and some have been functionally characterized (Fig. S9
). Specifically, the SMARC complex highly overlaps with complex IDs 238, 714, 803, and 806 in Corum, a database of reported protein complexes 
. The CSTF complex is listed as complex number 1147 in Corum, RCOR is listed as 626, and MBD and SIN3A have associated IDs with highly overlapping entries for complexes in Corum. The SMARC and CSTF complexes were recovered mostly from ESR1 pull-down experiments, while the other three complexes are formed by combinations of many other types of baits. Notably, the SMARC and CSTF complexes are nearly mutually exclusive to two different antibodies targeting ESR1, and are recovered in the control experiment from HeLa cells that do not express ESR1. Thus, one antibody is likely cross-reacting with a member of the SMARC complex, whereas the other antibody cross-reacts with a member of the CSTF complex (Fig. S10
). This result highlights the importance of protein complex reconstruction from HT-IP/MS based on prey-prey co-occurrence alone, independently of the intended baits.
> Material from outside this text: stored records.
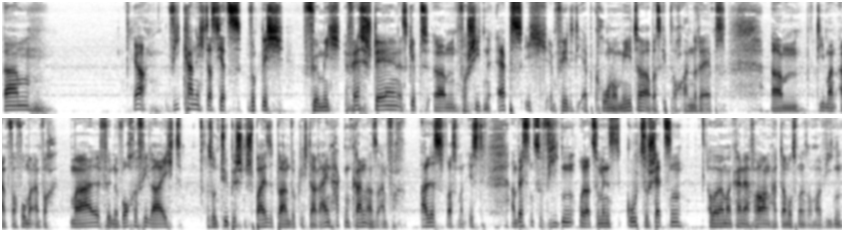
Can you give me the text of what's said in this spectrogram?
Ähm, ja, wie kann ich das jetzt wirklich für mich feststellen. Es gibt ähm, verschiedene Apps. Ich empfehle die App Chronometer, aber es gibt auch andere Apps, ähm, die man einfach, wo man einfach mal für eine Woche vielleicht so einen typischen Speiseplan wirklich da reinhacken kann. Also einfach alles, was man isst, am besten zu wiegen oder zumindest gut zu schätzen. Aber wenn man keine Erfahrung hat, dann muss man es auch mal wiegen.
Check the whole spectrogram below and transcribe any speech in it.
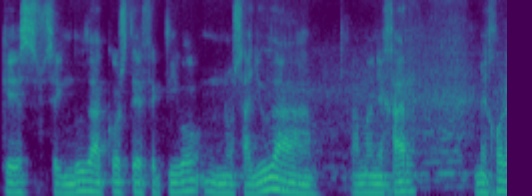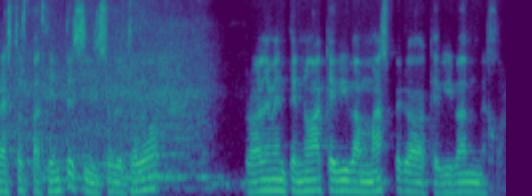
que es sin duda coste efectivo, nos ayuda a manejar mejor a estos pacientes y sobre todo, probablemente no a que vivan más, pero a que vivan mejor.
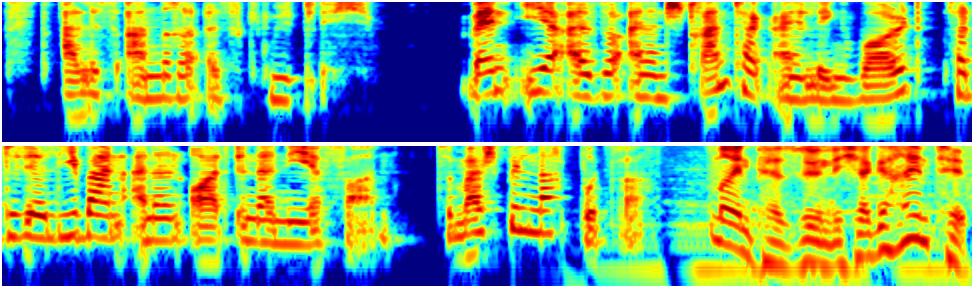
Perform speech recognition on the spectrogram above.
ist alles andere als gemütlich. Wenn ihr also einen Strandtag einlegen wollt, solltet ihr lieber an einen Ort in der Nähe fahren. Zum Beispiel nach Budva. Mein persönlicher Geheimtipp.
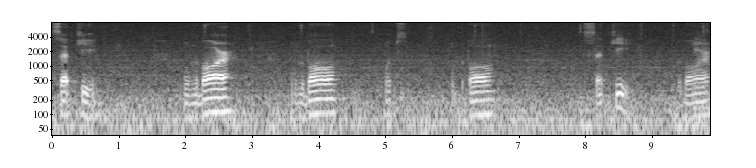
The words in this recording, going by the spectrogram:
set key. Move the bar, move the ball, whoops, move the ball, set key. Move the bar,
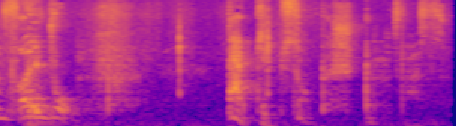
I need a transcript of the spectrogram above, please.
Volvo. Da gibt's doch bestimmt was.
Since PPIs are often the result of interactions between the structural domains of the interacting proteins, and since we know most of those domains for all pulled prey proteins based on their amino-acid sequences, we can use the scores for PPIs to also score and rank domain-domain interactions (DDIs). The scoring of domain interactions is slightly more complex since most proteins have several different domains and the domains can appear more than once within the same protein. To resolve this we used the score for PPIs containing domains between all possible domain pairs from each side of the PPI and normalized the score across all the domains (see methods
). The aggregated score for all DDIs was accumulated across and within all 3,290 IP-MS experiments. The idea of predicting DDIs from PPIs is not new 
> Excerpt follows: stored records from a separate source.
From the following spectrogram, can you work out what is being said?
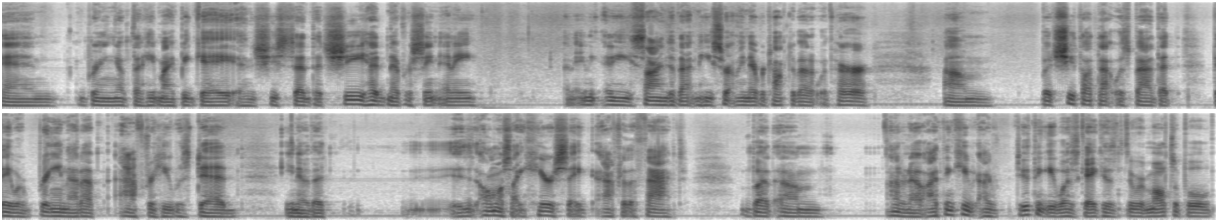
and bringing up that he might be gay, and she said that she had never seen any any, any signs of that, and he certainly never talked about it with her. Um, but she thought that was bad that they were bringing that up after he was dead. You know that is almost like hearsay after the fact. But um, I don't know. I think he. I do think he was gay because there were multiple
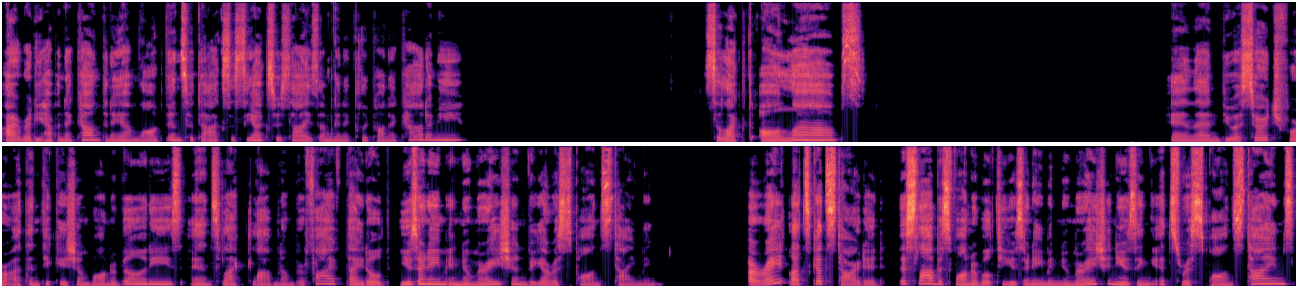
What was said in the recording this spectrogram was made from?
I already have an account and I am logged in, so to access the exercise, I'm going to click on Academy, select all labs, and then do a search for authentication vulnerabilities and select lab number 5 titled Username Enumeration via Response Timing. Alright, let's get started. This lab is vulnerable to username enumeration using its response times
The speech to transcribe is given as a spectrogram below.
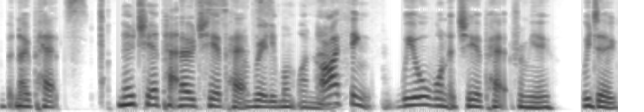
But no pets. No chia pets. No chia pets. I really want one now. I think we all want a chia pet from you. We do.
. DDIs can also be predicted using structural biology methods or by evolutionary conservation of sequences across organisms 
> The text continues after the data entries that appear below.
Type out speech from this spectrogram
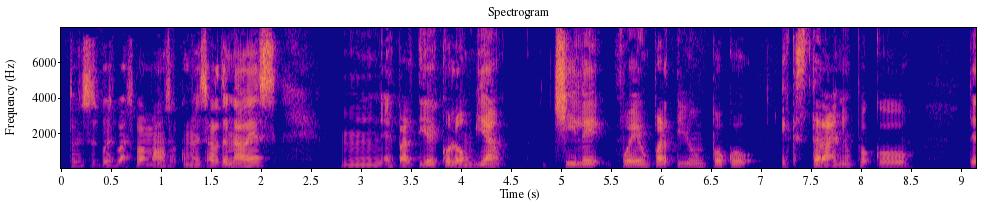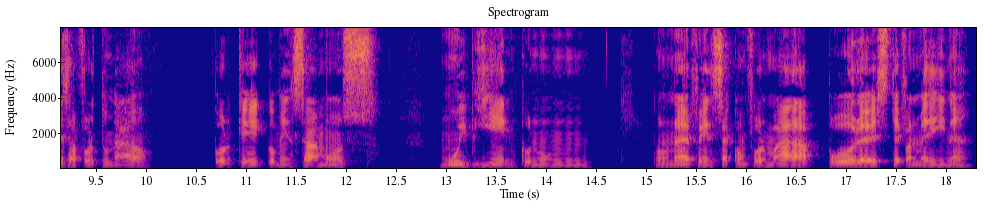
Entonces, pues vamos a comenzar de una vez. Mm, el partido de Colombia-Chile fue un partido un poco extraño, un poco desafortunado porque comenzamos muy bien con, un, con una defensa conformada por eh, Estefan Medina,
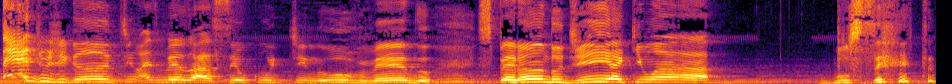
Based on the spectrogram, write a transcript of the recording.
tédio gigante, mas mesmo assim eu continuo vivendo, esperando o dia que uma buceta,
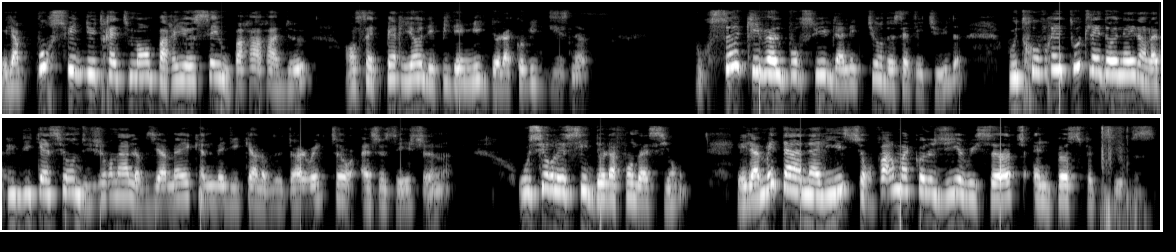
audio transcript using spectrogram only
et la poursuite du traitement par IEC ou par ARA2 en cette période épidémique de la COVID-19. Pour ceux qui veulent poursuivre la lecture de cette étude, vous trouverez toutes les données dans la publication du Journal of the American Medical of the Director Association ou sur le site de la Fondation et la méta-analyse sur Pharmacology Research and Perspectives.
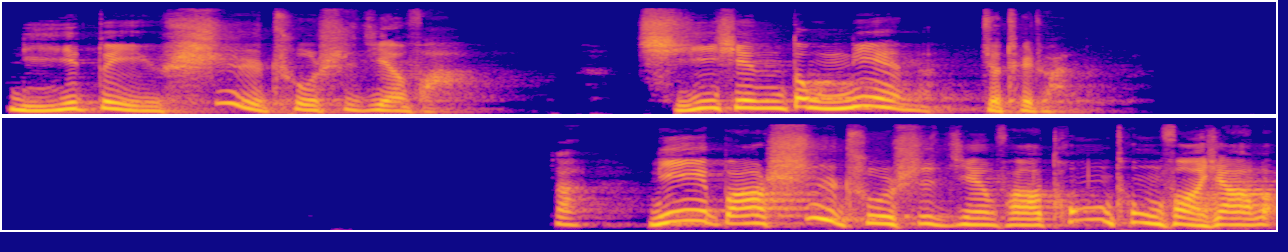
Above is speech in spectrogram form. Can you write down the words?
你对事出世间法起心动念呢，就退转了。啊。你把事出世间法通通放下了，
. To evaluate which PPI scoring method works best to predict DDIs, we compared the predicted scores for DDIs with reported DDIs from the Domine database. The Domine database contains both structurally observed and computationally predicted DDIs 
. ROC curves and random-walk plots were used to evaluate DDI predictions, similarly to how we evaluated the PPI prediction methods (Fig. S11
, Dataset S3
The plots show that we can reliably recover known and predicted DDIs. In addition to the four equations used to score PPIs, we introduced another scoring scheme, λ, for scoring DDIs. λ is an index that counts the number of times two predicted interacting prey proteins have a domain on each side of the PPI. Such an index improves DDI predictions. In addition to the type of analysis we did for PPIs, we also attempted to further combine different prediction methods to optimize DDI predictions. Finally we visualize our predicted DDIs with known DDIs as a network diagram to visually explore interactions among all domains (Fig. S13
) and within the STRN centered complex identified by the PPIs predictions (). To further validate one of the predicted DDIs we pursued a computational structural biology approach. We attempted to dock the PKinase domain of STK25 to the HEAT domain of PPP2R1A. We chose these two proteins because they had a crystal structure in PDB. Although the DDI is already listed in Domine, the prediction of this DDI interaction is based on sequence and homology. Hence there is no direct evidence of such interaction between these two proteins and their domains. Using the Molsoft ICM software we obtained a docking score of −46.75 kcal/mol. This score is considered high and as such confirms the interaction. By examining the confirmation of this interaction it appears that the Pkinase domain of the STK25 protein binds to the HEAT domain of PPP21RA. The energy gap of approximately 2 kcal/mol (ICM score units) between the best obtained and next consecutive docking score clearly suggests strong recognition of the HEAT domain by the Pkinase domain ().
Validation of a domain-domain interaction.